Work order -> Return the line that has "I need a transcript of this spectrogram." and all lines below it through the last, exactly as they stand; omit pictures.

_ _ _ _

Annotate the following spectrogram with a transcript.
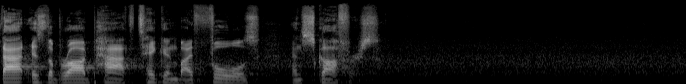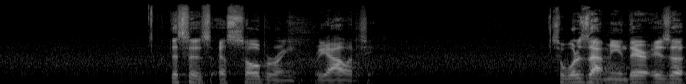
That is the broad path taken by fools and scoffers. This is a sobering reality. So, what does that mean? There is a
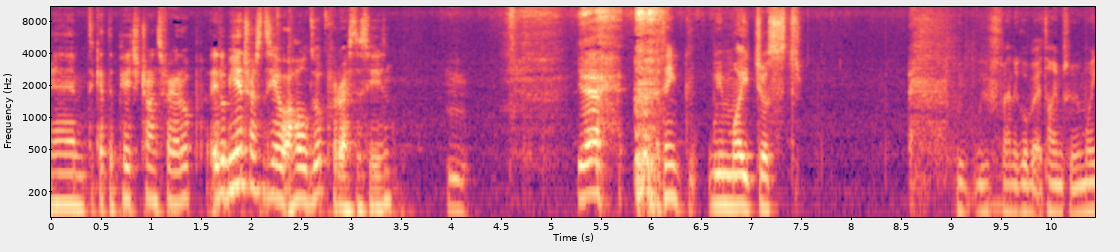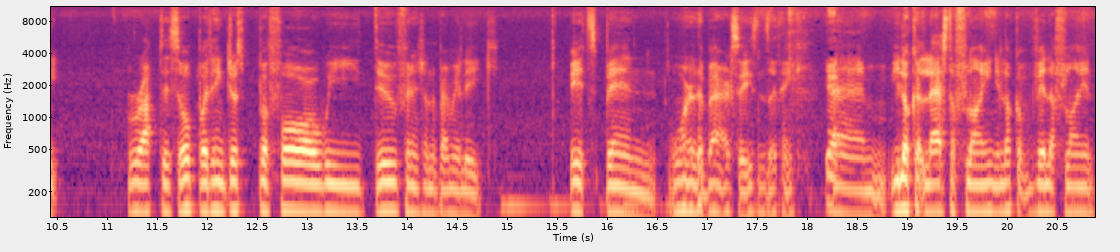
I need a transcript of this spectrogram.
um, to get the pitch transferred up. It'll be interesting to see how it holds up for the rest of the season. Yeah, I think we might just we, we've spent a good bit of time, so we might wrap this up. I think just before we do finish on the Premier League, it's been one of the better seasons. I think. Yeah. Um, you look at Leicester flying. You look at Villa flying.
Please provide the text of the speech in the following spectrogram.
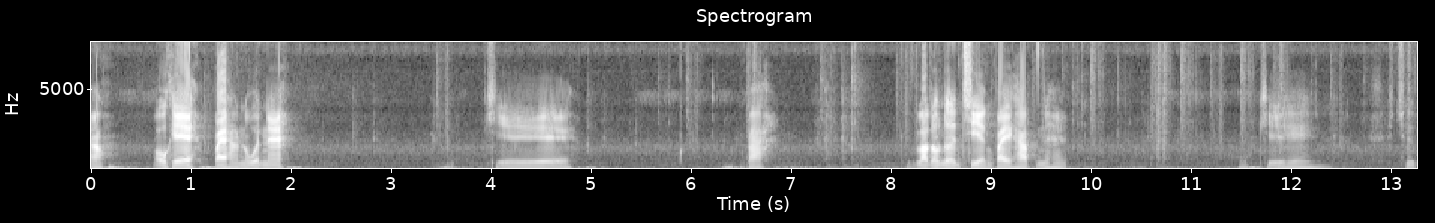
อ้าวโอเค ไปทางนู้นนะ โอเคไปเราต้องเดินเฉียงไปครับนะฮะ โอเค ชึบ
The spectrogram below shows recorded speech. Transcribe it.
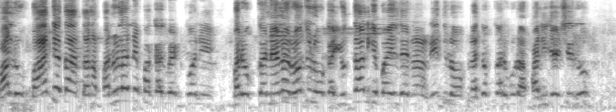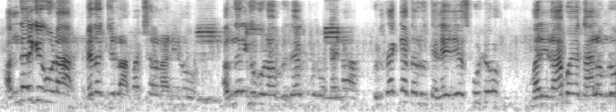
వాళ్ళు బాధ్యత తన పనులన్నీ పక్కకు పెట్టుకొని మరి ఒక్క నెల రోజులు ఒక యుద్ధానికి బయలుదేరిన రీతిలో ప్రతి ఒక్కరు కూడా పనిచేసిర్రు అందరికీ కూడా మెదక్ జిల్లా పక్షాన నేను అందరికీ కూడా హృదయపూర్వకమైన కృతజ్ఞతలు తెలియజేసుకుంటూ మరి రాబోయే కాలంలో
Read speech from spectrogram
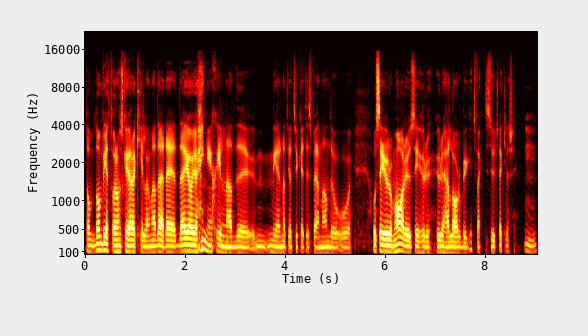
de, de vet vad de ska göra killarna där. Det, där gör jag ingen skillnad eh, mer än att jag tycker att det är spännande och, och se hur de har det och se hur, hur det här lagbygget faktiskt utvecklar sig. Mm.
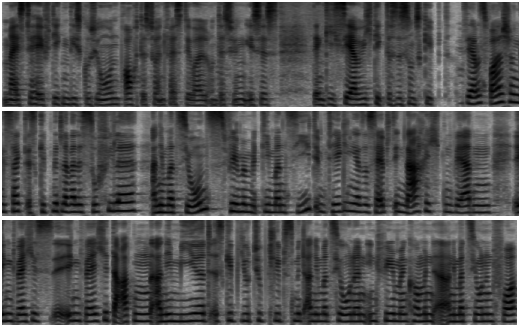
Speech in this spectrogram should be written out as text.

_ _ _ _

Exercise result ->
I need a transcript of this spectrogram.
um, to get the pitch transferred up. It'll be interesting to see how it holds up for the rest of the season. Yeah, I think we might just we, we've spent a good bit of time, so we might wrap this up. I think just before we do finish on the Premier League, it's been one of the better seasons. I think. Yeah. Um, you look at Leicester flying. You look at Villa flying.
Please provide the text of the speech in the following spectrogram.
อ้าวโอเค ไปทางนู้นนะ โอเคไปเราต้องเดินเฉียงไปครับนะฮะ โอเค ชึบ
The spectrogram below shows recorded speech. Transcribe it.
వాళ్ళు బాధ్యత తన పనులన్నీ పక్కకు పెట్టుకొని మరి ఒక్క నెల రోజులు ఒక యుద్ధానికి బయలుదేరిన రీతిలో ప్రతి ఒక్కరు కూడా పనిచేసిర్రు అందరికీ కూడా మెదక్ జిల్లా పక్షాన నేను అందరికీ కూడా హృదయపూర్వకమైన కృతజ్ఞతలు తెలియజేసుకుంటూ మరి రాబోయే కాలంలో
Read speech from spectrogram
de, de vet vad de ska göra killarna där. Det, där gör jag ingen skillnad eh, mer än att jag tycker att det är spännande och, och se hur de har det och se hur, hur det här lagbygget faktiskt utvecklar sig. Mm.
Speech in this spectrogram should be written out as text.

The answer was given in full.